- Action item: Return exactly the span of lines in the following data that opens with the line containing "- The speaker" and closes with the line containing "Log-frequency spectrogram of a recording.". Include nothing else.

- Records shown:
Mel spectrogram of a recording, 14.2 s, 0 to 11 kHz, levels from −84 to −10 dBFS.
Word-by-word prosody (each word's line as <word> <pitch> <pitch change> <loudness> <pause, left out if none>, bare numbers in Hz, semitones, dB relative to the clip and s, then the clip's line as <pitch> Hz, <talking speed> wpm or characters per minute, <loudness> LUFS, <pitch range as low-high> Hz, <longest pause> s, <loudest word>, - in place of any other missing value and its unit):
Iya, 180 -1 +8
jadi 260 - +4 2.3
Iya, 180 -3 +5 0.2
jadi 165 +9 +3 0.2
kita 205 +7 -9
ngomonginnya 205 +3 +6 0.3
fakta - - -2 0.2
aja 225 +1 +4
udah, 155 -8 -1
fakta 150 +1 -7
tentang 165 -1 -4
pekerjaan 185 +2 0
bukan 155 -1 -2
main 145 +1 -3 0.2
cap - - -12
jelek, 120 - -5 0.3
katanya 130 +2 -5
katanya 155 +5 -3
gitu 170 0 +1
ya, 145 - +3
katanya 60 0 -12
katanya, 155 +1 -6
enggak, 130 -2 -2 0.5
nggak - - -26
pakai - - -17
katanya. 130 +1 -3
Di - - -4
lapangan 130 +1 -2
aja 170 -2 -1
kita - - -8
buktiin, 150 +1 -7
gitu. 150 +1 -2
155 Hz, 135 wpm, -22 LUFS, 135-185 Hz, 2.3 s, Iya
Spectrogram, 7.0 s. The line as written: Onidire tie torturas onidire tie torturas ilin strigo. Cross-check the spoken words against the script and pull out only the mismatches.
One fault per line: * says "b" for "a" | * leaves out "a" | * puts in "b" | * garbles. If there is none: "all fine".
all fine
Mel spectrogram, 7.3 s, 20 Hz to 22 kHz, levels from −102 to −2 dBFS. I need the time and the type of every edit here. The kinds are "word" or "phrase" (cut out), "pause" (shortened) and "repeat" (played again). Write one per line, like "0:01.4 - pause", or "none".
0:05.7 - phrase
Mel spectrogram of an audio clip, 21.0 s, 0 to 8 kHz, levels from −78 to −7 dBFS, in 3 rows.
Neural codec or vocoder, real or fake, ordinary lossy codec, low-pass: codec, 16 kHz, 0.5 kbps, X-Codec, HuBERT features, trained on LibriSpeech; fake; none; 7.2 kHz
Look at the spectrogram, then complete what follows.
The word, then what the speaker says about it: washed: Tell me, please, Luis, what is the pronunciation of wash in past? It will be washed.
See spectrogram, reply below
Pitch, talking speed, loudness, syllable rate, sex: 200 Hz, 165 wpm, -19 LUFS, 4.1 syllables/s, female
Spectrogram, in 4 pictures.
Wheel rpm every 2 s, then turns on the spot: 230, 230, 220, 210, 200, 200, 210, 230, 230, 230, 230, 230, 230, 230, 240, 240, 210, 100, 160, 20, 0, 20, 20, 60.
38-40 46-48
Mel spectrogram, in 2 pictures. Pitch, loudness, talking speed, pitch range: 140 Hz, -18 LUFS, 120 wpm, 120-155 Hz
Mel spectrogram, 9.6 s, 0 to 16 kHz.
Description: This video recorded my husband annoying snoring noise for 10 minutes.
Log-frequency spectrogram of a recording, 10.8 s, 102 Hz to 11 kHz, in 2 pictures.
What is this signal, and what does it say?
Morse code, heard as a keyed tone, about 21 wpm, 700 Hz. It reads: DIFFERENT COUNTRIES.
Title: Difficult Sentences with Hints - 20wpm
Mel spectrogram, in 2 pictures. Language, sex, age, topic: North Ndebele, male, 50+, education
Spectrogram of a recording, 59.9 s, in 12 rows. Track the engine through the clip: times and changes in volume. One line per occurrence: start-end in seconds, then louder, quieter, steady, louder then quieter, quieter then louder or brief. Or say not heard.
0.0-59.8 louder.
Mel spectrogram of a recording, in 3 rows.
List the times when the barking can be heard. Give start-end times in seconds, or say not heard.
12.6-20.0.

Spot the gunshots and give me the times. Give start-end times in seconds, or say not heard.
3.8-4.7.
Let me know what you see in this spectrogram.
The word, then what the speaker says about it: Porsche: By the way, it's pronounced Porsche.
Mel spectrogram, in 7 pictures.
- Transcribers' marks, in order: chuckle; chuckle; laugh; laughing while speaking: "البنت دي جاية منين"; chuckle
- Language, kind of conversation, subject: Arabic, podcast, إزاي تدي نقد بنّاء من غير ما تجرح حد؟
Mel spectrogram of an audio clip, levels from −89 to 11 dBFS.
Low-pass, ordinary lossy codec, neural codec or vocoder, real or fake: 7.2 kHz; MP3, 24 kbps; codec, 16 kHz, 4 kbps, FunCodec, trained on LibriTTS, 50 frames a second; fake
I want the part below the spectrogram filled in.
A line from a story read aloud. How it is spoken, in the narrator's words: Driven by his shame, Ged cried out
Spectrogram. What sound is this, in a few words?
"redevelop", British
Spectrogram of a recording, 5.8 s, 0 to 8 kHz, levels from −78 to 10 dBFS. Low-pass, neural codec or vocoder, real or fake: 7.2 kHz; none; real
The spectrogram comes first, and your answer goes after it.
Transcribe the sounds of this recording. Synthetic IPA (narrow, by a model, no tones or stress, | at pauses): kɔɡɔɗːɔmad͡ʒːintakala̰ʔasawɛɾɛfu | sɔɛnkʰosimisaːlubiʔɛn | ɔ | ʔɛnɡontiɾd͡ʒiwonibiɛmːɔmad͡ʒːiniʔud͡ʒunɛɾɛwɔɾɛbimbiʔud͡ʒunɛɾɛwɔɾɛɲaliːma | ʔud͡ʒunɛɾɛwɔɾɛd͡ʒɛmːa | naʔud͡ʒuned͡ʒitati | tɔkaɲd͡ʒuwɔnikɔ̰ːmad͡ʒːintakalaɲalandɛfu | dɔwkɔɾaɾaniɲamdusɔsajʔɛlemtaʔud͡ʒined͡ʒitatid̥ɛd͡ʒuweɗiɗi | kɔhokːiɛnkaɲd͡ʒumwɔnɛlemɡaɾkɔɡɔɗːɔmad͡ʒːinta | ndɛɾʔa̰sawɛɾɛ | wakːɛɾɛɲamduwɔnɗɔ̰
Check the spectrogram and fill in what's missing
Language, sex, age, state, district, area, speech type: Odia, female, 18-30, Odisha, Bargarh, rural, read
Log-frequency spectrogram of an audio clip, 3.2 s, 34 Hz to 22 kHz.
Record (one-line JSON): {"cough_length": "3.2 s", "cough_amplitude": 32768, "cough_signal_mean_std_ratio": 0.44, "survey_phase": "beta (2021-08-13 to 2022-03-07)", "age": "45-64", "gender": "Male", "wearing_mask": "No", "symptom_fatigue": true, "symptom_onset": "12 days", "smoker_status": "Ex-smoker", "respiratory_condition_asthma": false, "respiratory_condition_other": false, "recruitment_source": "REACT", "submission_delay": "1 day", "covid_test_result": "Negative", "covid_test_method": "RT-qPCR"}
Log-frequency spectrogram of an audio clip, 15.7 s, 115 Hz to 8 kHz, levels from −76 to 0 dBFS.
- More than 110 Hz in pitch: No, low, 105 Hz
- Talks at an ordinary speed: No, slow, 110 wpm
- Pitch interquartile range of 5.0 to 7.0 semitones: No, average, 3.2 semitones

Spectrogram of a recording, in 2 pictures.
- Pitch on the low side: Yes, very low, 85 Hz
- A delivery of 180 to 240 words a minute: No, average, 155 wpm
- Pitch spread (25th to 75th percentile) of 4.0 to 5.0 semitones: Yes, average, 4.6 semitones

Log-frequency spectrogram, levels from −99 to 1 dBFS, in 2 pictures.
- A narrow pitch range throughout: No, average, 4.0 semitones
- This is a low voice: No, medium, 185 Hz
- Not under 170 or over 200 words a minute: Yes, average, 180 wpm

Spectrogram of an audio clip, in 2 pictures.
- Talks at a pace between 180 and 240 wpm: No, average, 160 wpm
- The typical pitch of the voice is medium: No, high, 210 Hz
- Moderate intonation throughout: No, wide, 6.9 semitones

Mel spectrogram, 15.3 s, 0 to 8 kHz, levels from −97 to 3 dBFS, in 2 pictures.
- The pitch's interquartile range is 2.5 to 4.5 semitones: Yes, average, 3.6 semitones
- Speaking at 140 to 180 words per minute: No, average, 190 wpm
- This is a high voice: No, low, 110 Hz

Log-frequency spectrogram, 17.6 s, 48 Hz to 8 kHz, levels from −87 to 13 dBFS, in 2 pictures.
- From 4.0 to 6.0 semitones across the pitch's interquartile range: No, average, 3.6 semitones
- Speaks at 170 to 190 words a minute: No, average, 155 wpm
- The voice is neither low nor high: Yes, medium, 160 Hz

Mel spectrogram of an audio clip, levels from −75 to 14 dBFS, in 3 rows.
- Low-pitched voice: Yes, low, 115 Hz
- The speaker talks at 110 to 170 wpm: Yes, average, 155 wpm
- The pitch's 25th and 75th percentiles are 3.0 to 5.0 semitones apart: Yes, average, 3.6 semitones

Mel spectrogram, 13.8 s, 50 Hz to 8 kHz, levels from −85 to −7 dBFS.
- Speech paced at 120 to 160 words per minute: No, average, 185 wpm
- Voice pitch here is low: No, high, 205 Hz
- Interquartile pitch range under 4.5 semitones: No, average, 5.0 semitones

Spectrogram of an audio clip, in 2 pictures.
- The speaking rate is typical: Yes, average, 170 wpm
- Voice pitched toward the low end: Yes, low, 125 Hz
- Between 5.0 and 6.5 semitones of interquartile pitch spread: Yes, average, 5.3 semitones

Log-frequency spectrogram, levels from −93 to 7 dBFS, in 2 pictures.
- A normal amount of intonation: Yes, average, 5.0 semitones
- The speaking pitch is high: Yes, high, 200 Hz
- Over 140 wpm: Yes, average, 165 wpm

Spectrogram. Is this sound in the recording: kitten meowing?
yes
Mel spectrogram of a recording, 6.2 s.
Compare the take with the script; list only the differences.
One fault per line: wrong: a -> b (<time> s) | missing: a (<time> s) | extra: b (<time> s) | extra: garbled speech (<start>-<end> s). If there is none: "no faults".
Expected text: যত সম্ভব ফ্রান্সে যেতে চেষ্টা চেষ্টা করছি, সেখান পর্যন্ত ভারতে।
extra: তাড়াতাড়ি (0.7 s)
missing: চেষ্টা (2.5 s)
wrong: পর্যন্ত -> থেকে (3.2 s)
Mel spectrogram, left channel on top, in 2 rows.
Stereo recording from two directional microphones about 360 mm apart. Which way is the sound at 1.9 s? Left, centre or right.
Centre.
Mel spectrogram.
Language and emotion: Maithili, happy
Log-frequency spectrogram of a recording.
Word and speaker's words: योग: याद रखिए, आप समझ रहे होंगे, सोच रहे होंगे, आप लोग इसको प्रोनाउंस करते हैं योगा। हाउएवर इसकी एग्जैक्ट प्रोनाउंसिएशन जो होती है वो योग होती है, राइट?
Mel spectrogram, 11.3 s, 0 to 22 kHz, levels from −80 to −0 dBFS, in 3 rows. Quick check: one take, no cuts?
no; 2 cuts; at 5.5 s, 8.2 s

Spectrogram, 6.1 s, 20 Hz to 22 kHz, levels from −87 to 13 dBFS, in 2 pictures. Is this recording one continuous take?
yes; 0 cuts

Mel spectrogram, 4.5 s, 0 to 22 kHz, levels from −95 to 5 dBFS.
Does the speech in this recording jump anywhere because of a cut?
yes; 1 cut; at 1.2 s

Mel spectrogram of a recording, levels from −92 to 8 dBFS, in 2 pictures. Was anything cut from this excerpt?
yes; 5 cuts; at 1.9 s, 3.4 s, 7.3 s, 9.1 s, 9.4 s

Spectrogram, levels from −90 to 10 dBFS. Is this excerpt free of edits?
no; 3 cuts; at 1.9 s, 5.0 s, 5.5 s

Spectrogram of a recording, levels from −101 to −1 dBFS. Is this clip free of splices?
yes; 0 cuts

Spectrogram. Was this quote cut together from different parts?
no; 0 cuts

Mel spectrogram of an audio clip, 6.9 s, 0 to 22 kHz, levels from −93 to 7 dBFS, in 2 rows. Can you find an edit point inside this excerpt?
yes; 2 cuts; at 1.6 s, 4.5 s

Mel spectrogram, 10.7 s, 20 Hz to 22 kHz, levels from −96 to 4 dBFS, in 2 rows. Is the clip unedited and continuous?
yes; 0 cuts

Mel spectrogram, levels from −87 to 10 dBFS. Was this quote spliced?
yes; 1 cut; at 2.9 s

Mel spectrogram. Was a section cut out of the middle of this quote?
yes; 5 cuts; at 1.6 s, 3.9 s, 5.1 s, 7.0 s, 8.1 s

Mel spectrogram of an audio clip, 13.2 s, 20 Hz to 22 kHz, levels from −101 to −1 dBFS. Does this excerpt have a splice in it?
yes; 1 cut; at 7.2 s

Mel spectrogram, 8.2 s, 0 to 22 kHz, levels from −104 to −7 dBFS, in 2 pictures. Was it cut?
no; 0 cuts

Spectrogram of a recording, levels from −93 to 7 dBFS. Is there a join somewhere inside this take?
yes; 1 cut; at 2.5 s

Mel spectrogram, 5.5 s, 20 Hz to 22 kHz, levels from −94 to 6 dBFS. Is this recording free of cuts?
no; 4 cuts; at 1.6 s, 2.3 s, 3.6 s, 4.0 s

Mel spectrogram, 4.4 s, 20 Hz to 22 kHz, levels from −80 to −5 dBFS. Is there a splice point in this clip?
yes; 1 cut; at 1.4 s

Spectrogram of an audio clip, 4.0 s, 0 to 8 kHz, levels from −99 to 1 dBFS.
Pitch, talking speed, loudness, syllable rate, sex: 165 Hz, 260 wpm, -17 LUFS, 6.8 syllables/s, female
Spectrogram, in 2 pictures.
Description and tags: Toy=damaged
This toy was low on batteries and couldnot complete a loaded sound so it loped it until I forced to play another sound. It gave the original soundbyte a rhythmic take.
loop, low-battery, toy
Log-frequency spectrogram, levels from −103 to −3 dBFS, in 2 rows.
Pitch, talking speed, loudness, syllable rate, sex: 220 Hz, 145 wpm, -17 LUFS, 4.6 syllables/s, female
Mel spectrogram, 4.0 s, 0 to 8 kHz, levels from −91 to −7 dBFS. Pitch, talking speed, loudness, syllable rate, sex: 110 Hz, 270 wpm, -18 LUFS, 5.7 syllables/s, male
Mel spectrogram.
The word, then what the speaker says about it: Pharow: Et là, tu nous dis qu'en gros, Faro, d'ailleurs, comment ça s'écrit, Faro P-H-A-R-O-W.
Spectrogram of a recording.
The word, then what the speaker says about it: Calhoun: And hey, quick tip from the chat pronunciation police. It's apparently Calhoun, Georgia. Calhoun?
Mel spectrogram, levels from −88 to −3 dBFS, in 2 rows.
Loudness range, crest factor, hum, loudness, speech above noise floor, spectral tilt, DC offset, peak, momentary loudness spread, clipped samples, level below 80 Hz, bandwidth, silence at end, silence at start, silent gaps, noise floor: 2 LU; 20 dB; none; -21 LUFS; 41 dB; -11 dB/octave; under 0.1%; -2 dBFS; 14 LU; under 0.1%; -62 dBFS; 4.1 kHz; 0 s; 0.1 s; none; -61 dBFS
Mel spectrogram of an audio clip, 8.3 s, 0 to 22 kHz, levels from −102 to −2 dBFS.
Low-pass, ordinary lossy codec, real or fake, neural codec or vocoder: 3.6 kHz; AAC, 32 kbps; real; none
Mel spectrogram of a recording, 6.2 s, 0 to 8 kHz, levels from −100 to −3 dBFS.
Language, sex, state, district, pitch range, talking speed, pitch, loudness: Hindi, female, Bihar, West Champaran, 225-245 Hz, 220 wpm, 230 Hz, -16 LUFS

- Result of this exercise:
- The speaker talks at 110 to 170 wpm: Yes, average, 155 wpm
- The pitch's 25th and 75th percentiles are 3.0 to 5.0 semitones apart: Yes, average, 3.6 semitones

Mel spectrogram, 13.8 s, 50 Hz to 8 kHz, levels from −85 to −7 dBFS.
- Speech paced at 120 to 160 words per minute: No, average, 185 wpm
- Voice pitch here is low: No, high, 205 Hz
- Interquartile pitch range under 4.5 semitones: No, average, 5.0 semitones

Spectrogram of an audio clip, in 2 pictures.
- The speaking rate is typical: Yes, average, 170 wpm
- Voice pitched toward the low end: Yes, low, 125 Hz
- Between 5.0 and 6.5 semitones of interquartile pitch spread: Yes, average, 5.3 semitones

Log-frequency spectrogram, levels from −93 to 7 dBFS, in 2 pictures.
- A normal amount of intonation: Yes, average, 5.0 semitones
- The speaking pitch is high: Yes, high, 200 Hz
- Over 140 wpm: Yes, average, 165 wpm

Spectrogram. Is this sound in the recording: kitten meowing?
yes
Mel spectrogram of a recording, 6.2 s.
Compare the take with the script; list only the differences.
One fault per line: wrong: a -> b (<time> s) | missing: a (<time> s) | extra: b (<time> s) | extra: garbled speech (<start>-<end> s). If there is none: "no faults".
Expected text: যত সম্ভব ফ্রান্সে যেতে চেষ্টা চেষ্টা করছি, সেখান পর্যন্ত ভারতে।
extra: তাড়াতাড়ি (0.7 s)
missing: চেষ্টা (2.5 s)
wrong: পর্যন্ত -> থেকে (3.2 s)
Mel spectrogram, left channel on top, in 2 rows.
Stereo recording from two directional microphones about 360 mm apart. Which way is the sound at 1.9 s? Left, centre or right.
Centre.
Mel spectrogram.
Language and emotion: Maithili, happy
Log-frequency spectrogram of a recording.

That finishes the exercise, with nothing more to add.